What you have to do
Restate word for word each line of the data, starting at the one containing "What was said" and running through the last.
** Opening Records for this task block **
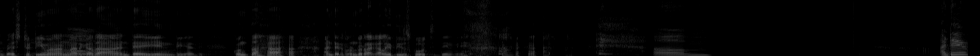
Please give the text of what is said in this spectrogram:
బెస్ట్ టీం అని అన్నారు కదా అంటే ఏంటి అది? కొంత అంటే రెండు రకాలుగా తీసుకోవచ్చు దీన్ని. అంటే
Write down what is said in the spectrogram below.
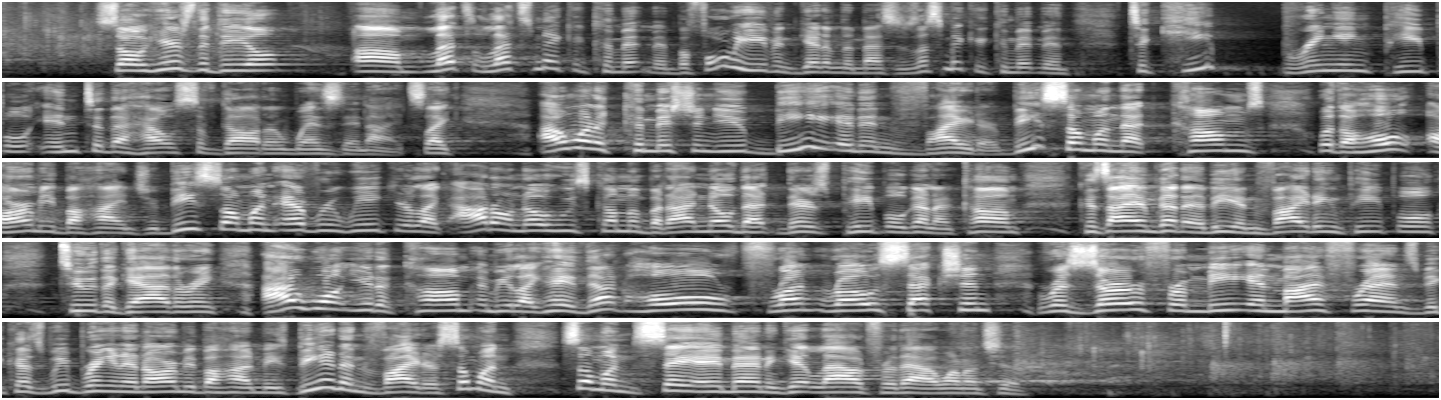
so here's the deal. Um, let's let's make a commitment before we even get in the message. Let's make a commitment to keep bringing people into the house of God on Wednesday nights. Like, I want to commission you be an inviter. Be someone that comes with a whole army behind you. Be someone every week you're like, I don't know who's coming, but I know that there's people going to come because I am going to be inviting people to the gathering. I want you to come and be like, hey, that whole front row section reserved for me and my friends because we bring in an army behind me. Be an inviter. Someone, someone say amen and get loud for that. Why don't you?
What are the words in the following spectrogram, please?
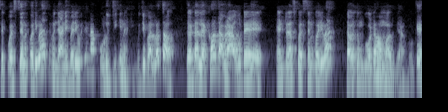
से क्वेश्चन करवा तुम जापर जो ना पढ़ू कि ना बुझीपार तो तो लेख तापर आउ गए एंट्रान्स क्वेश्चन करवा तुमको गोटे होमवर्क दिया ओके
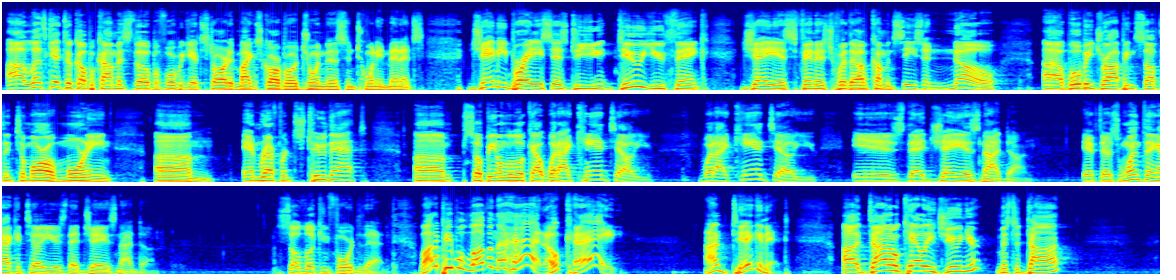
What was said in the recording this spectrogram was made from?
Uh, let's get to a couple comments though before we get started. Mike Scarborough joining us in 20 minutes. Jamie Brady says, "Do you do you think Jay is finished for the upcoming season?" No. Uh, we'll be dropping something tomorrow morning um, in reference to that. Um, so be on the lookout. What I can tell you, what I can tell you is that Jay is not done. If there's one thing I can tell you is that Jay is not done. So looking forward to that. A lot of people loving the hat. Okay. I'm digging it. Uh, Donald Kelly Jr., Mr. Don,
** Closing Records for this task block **
Exercise response
What was said in the recording this spectrogram was made from?
Uh, let's get to a couple comments though before we get started. Mike Scarborough joining us in 20 minutes. Jamie Brady says, "Do you do you think Jay is finished for the upcoming season?" No. Uh, we'll be dropping something tomorrow morning um, in reference to that. Um, so be on the lookout. What I can tell you, what I can tell you is that Jay is not done. If there's one thing I can tell you is that Jay is not done. So looking forward to that. A lot of people loving the hat. Okay. I'm digging it. Uh, Donald Kelly Jr., Mr. Don,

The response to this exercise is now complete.